Maybe it’s only because it’s preceded by “Hell’s Bells,” but I found “Normal Again” easier to watch and, in a sense, rather optimistic. Xander is given a preview of his personal disaster scenario for a marriage with Anya—he sees the worst in himself being brought to awful fruition, and he cuts and runs. A week later, Buffy sees how badly damaged he’s been by his own failure to rise to the occasion... and she sees it just as she is being tempted by something pretty damned enticing.
I don’t think it’s an accident that Xander’s bad choice so closely follows her decision to stay with the fight.
What she draws from this hallucinatory experience is that she wants to get better. At first this means withdrawing to the world of imaginary Hank and Joyce, but before she sacrifices her friends on the altar of delusion, Buffy does what Xander didn’t—she recommits to the harder path.
It’s not fear of losing the Scoobies and Dawn that makes her go back and save them, it’s that she knows Joyce is right: she has to fight on, she does have strength enough, and she will, in time, find it.
Next time: Anya makes some choices.
A.M. Dellamonica has tons of fiction up here on Tor.com!
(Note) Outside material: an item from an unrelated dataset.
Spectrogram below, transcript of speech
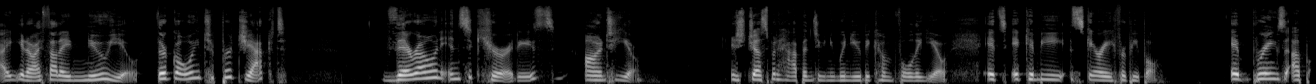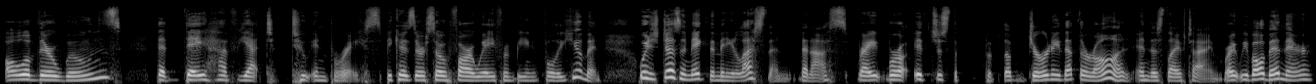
I, I, you know, I thought I knew you. They're going to project their own insecurities onto you. It's just what happens when you, when you become fully you. It's it can be scary for people. It brings up all of their wounds that they have yet to embrace because they're so far away from being fully human, which doesn't make them any less than than us, right? We're it's just the, the journey that they're on in this lifetime, right? We've all been there.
Her ‘baby werewolf has two mommies,’ story, “The Cage,” made the Locus Recommended Reading List for 2010. There’s also “Among the Silvering Herd,” the first of a series of stories called The Gales. (Watch for the second of The Gales, “The Ugly Woman of Castello di Putti”!)